**What you are asked to do:** Each entry is to be reproduced verbatim, and images are to be omitted.

Working data below:

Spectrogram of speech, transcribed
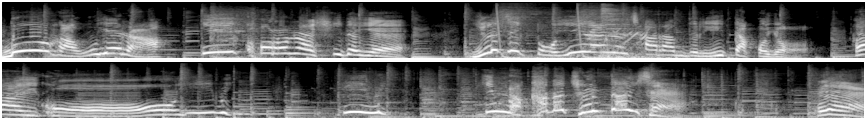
뭐가 우예라? 이 코로나 시대에 여직도 일하는 사람들이 있다고요. 아이고, 이, 이, 이 막하다 절다이세. 예.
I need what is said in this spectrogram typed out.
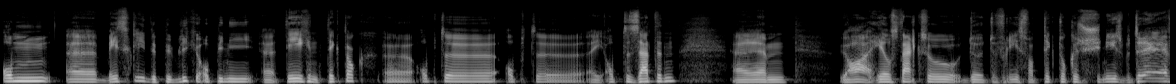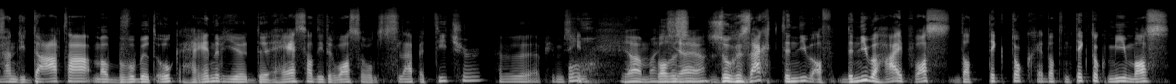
om basically de publieke opinie tegen TikTok op, te, op, te, op te zetten. Ehm, ja, heel sterk zo de, de vrees van TikTok is een Chinees bedrijf en die data. Maar bijvoorbeeld ook, herinner je de heisa die er was rond Slap a Teacher? Hebben we, heb je misschien Oh, ja, maar, was dus ja, ja. zo gezegd de nieuwe, of, de nieuwe hype was dat TikTok, dat een TikTok-meme was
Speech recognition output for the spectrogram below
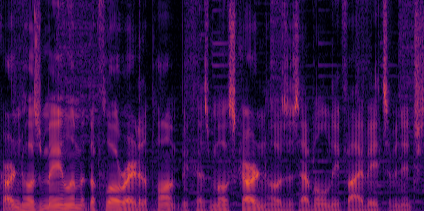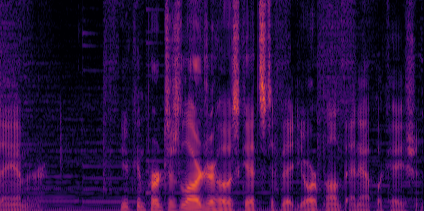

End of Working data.

**Task result:**
Spectrogram of speech, transcribed
뭐가 우예라? 이 코로나 시대에 여직도 일하는 사람들이 있다고요. 아이고, 이, 이, 이 막하다 절다이세. 예.
I need what is said in this spectrogram typed out.
om basically de publieke opinie tegen TikTok op, te, op, te, op te zetten. Ehm, ja, heel sterk zo de, de vrees van TikTok is een Chinees bedrijf en die data. Maar bijvoorbeeld ook, herinner je de heisa die er was rond Slap a Teacher? Hebben we, heb je misschien Oh, ja, maar, was dus ja, ja. zo gezegd de nieuwe, of, de nieuwe hype was dat TikTok, dat een TikTok-meme was
Speech recognition output for the spectrogram below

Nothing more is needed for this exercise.